The last few years have seen the international community addressing international disputes through the establishment of quasi-judicial bodies, like Commissions of Inquiry. These bodies have inter alia a stark facet of therapeutic justice, meant to hear and address the suffering of civilians exposed to warfare acts, healing thus the wounds of a conflict. Yet, I would like to argue that in order for such wounds to close, accountability must come for the perpetrators of human rights or laws of war violations and this accountability cannot be asserted in the way Commissions of Inquiry conclude that civilians have sustained ‘serious mental harm’, without though any further elaboration on why any cited trauma symptoms coincide with the perception of what constitutes such harm, as this perception emerges from the international criminal courts’ jurisprudence.

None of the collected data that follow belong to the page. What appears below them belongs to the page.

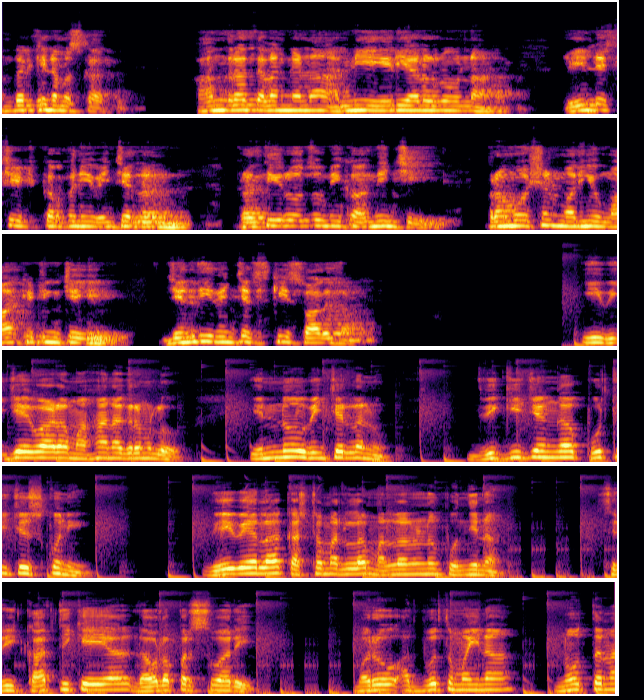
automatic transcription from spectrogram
అందరికీ నమస్కారం. ఆంధ్ర తెలంగాణ అన్ని ఏరియాలలో ఉన్న రియల్ ఎస్టేట్ కంపెనీ వెంచర్లను ప్రతిరోజు మీకు అందించి ప్రమోషన్ మరియు మార్కెటింగ్ చేయు జల్దీ వెంచర్స్కి స్వాగతం. ఈ విజయవాడ మహానగరంలో ఎన్నో వెంచర్లను దిగ్విజయంగా పూర్తి చేసుకొని వేవేల కస్టమర్ల మన్నలను పొందిన శ్రీ కార్తికేయ డెవలపర్స్ వారి మరో అద్భుతమైన నూతన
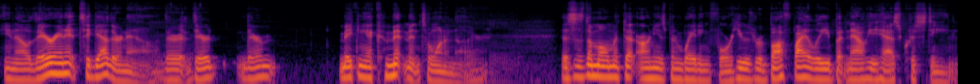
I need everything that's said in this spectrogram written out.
you know they're in it together now they're they're they're making a commitment to one another. This is the moment that arnie has been waiting for. He was rebuffed by lee but now he has christine.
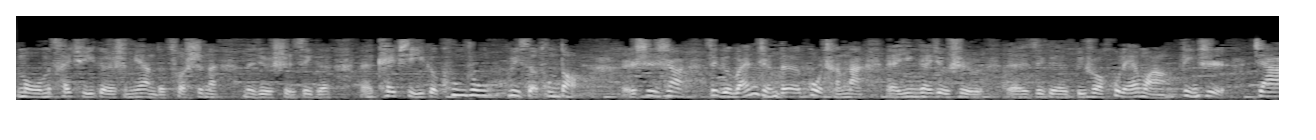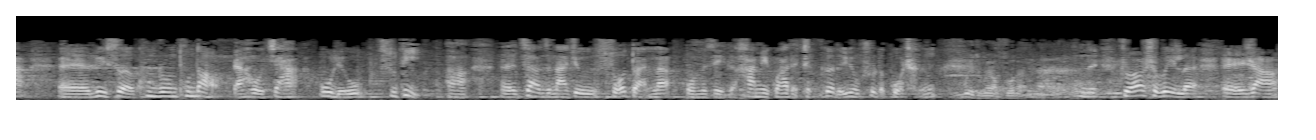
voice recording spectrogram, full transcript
那么我们采取一个什么样的措施呢？那就是这个呃，开辟一个空中绿色通道。呃，事实上，这个完整的过程呢，呃，应该就是呃，这个比如说互联网定制加呃绿色空中通道，然后加物流速递。啊，呃，这样子呢，就缩短了我们这个哈密瓜的整个的运输的过程。为什么要缩短呢？那主要是为了呃，让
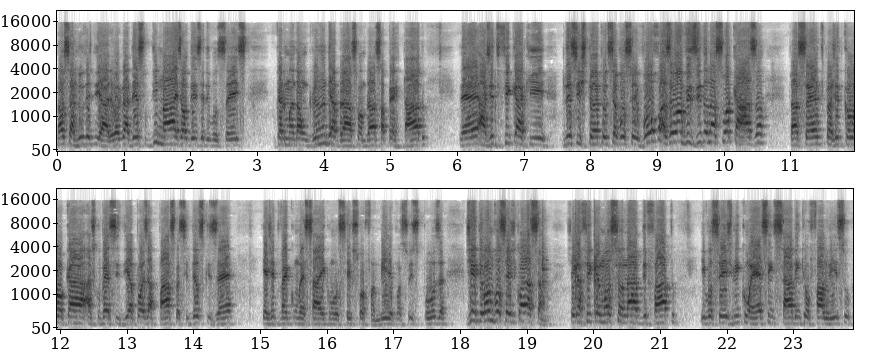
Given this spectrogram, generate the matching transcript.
Nossas lutas diárias. Eu agradeço demais a audiência de vocês. Eu quero mandar um grande abraço, um abraço apertado. né? A gente fica aqui nesse instante, eu disse a você, vou fazer uma visita na sua casa, tá certo? Pra gente colocar as conversas de dia após a Páscoa, se Deus quiser. E a gente vai conversar aí com você, com sua família, com a sua esposa. Gente, eu amo vocês de coração. Chega, fico emocionado de fato. E vocês me conhecem, sabem que eu falo isso.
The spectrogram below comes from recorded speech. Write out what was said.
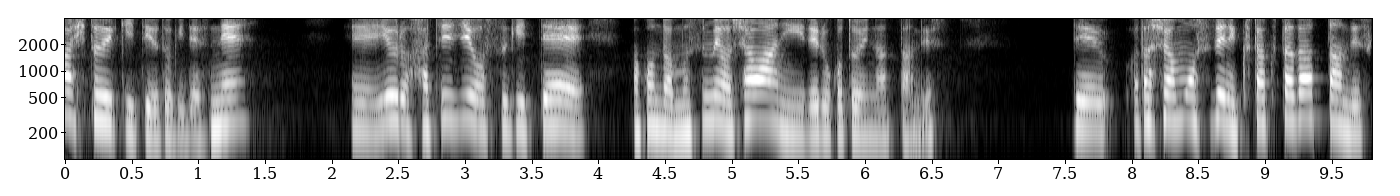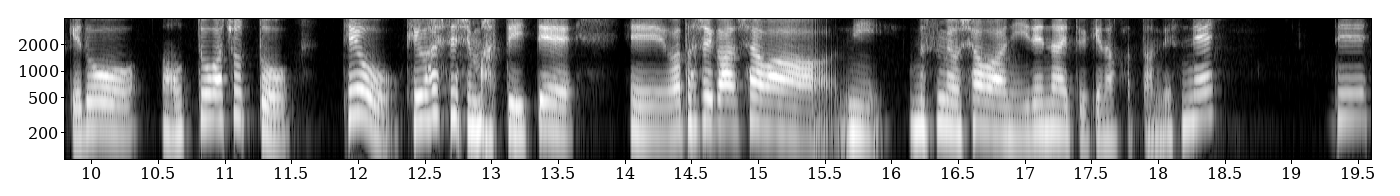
あ、一息っていう時ですね。えー、夜8時を過ぎて、まあ、今度は娘をシャワーに入れることになったんです。で、私はもうすでにクタクタだったんですけど、まあ、夫がちょっと手を怪我してしまっていて、えー、私がシャワーに、娘をシャワーに入れないといけなかったんですね。で、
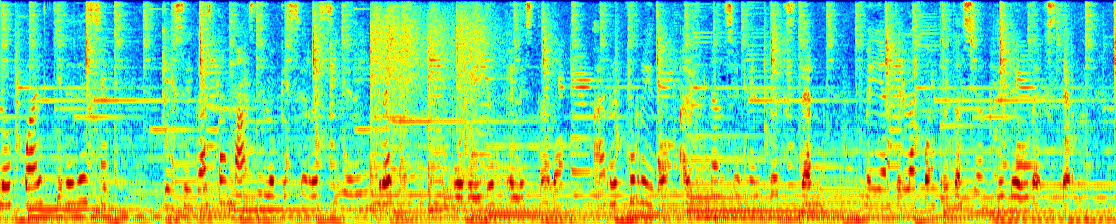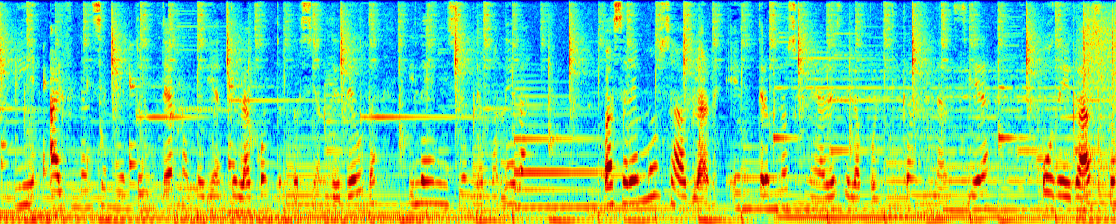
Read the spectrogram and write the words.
lo cual quiere decir que se gasta más de lo que se recibe de ingresos. Por ello, el Estado ha recurrido al financiamiento externo mediante la contratación de deuda externa y al financiamiento interno mediante la contratación de deuda y la emisión de moneda. Pasaremos a hablar en términos generales de la política financiera o de gasto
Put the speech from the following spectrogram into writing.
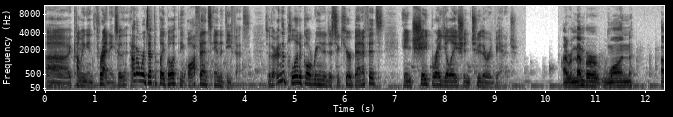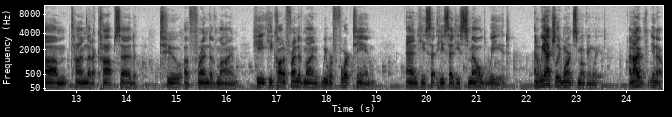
uh, coming in threatening. So in other words, they have to play both the offense and the defense. So they're in the political arena to secure benefits and shape regulation to their advantage. I remember one um, time that a cop said to a friend of mine, he, he caught a friend of mine, we were 14, and he said he said he smelled weed. And we actually weren't smoking weed. And I've, you know,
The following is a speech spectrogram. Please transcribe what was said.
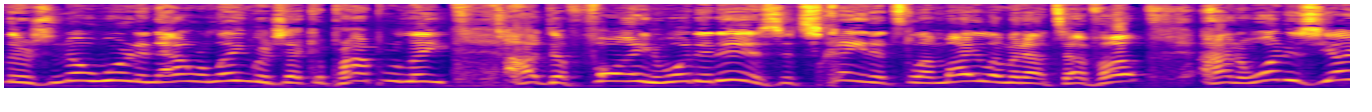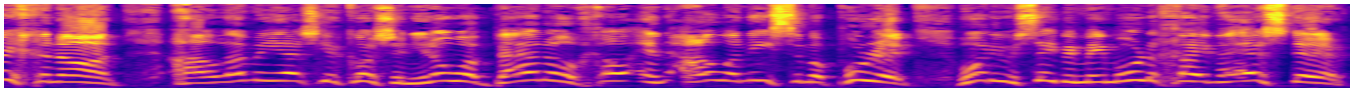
There's no word in our language that can properly uh, define what it is. It's chen. It's lamayla menateva. And what is Yechanan? Uh, let me ask you a question. You know what? Battle and Alanisim Apurim. What do you say? B'mei Mordechai Esther.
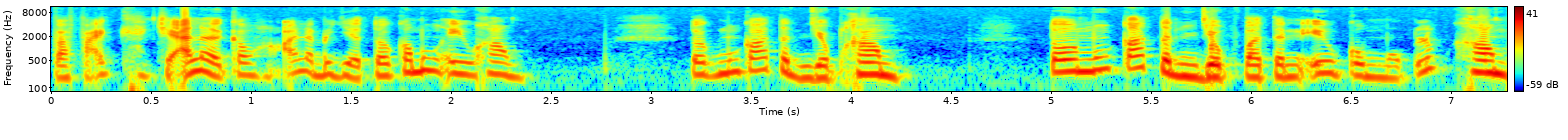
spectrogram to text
Và phải trả lời câu hỏi là bây giờ tôi có muốn yêu không? Tôi muốn có tình dục không? Tôi muốn có tình dục và tình yêu cùng một lúc không?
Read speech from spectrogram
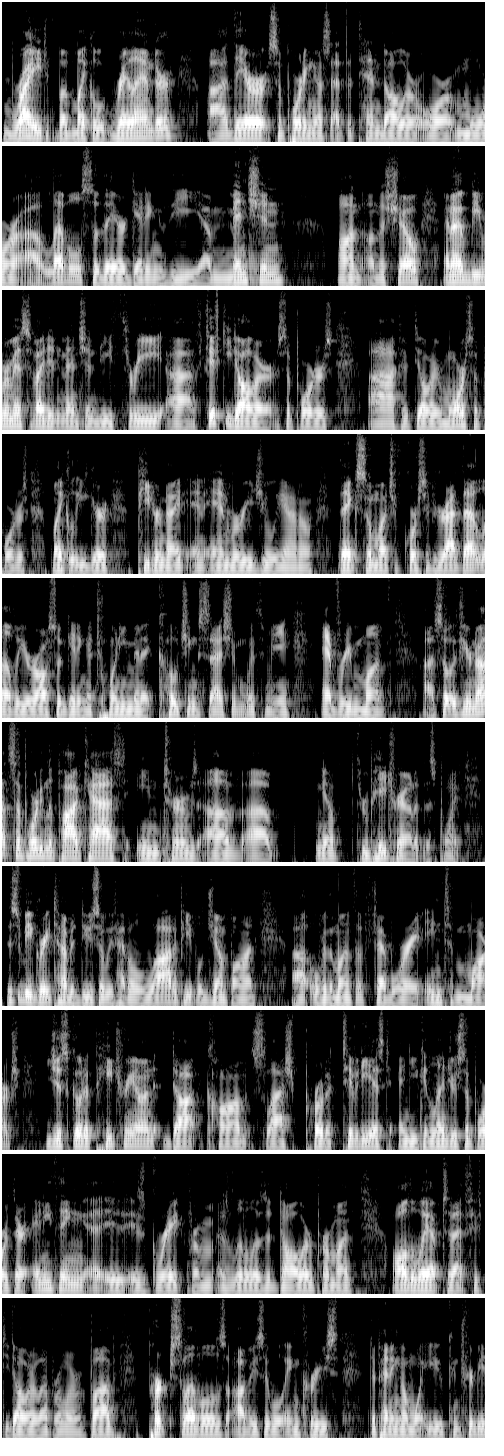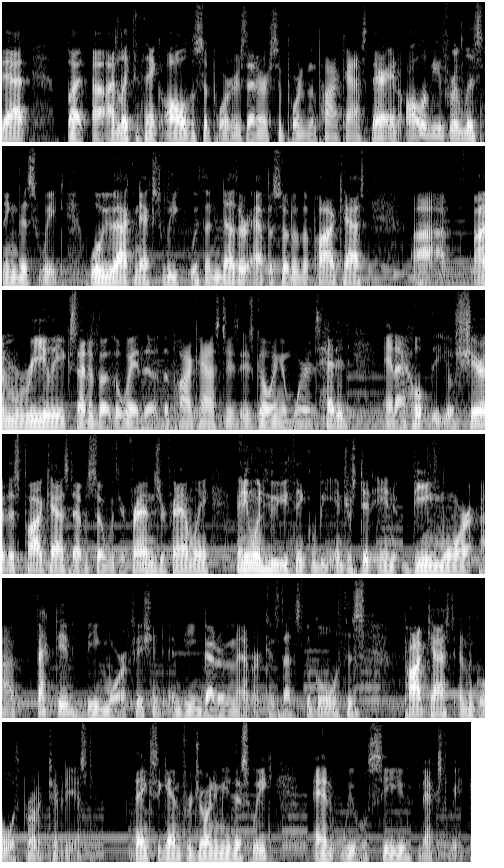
right, but Michael Raylander. Uh, they are supporting us at the ten dollar or more uh, level, so they are getting the uh, mention on on the show. And I'd be remiss if I didn't mention the three uh, fifty dollar supporters, uh, fifty dollar or more supporters: Michael Eager, Peter Knight, and Anne Marie Giuliano. Thanks so much. Of course, if you're at that level, you're also getting a twenty minute coaching session with me every month. Uh, so if you're not supporting the podcast in terms of uh, you know through patreon at this point. This would be a great time to do so. We've had a lot of people jump on uh, over the month of february and into march. You just go to patreon.com slash productivityist and you can lend your support there. Anything is, is great from as little as a dollar per month all the way up to that $50 level or above. Perks levels obviously will increase depending on what you contribute at but uh, I'd like to thank all the supporters that are supporting the podcast there and all of you for listening this week. We'll be back next week with another episode of the podcast. Uh, I'm really excited about the way the, the podcast is, is going and where it's headed. And I hope that you'll share this podcast episode with your friends, your family, anyone who you think will be interested in being more effective, being more efficient, and being better than ever, because that's the goal with this podcast and the goal with Productivityist. Thanks again for joining me this week, and we will see you next week.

International fact-finding has increasingly relied on large-scale data mining, data analytics and related computer and information technology to gather information about international conflict situations which would otherwise be hidden before the eyes of the international community due to their secrecy, remoteness or complexity. Big Data methods such as GIS/mapping information, economic indexing, open sources such as social media and AI have all transformed the methods and outcomes of international fact-finding. They also go hand-in-hand with the risk of violation of privacy rights under international human rights law and of the enhanced north-south divide in fact-finding. The paper argues that Big Data as both evidence and fact-finding tool, despite all those risks, does democratise international dispute settlement by providing endless empirical materials about secret, remote or complex international conflicts.
Open source evidence – particularly user-generated content shared on social media – is of increasing importance to human rights investigations. Open source intelligence can help to overcome some of the logistical barriers, such as security and access to affected regions and witnesses, that investigators face. It has been heralded for its great democratizing potential, by hearing some of the voices that have traditionally been silenced in investigations. Drawing on a two-year research project and interviews with investigators from a range of fact-finding missions, commissions of inquiry, and other investigations, this paper sets out some key findings on the perceived role of open source evidence in largescale human rights investigations. It examines this type of evidence’s increasing importance in shaping narratives and advocacy strategies, and reflects on some of the hidden impacts of these developments.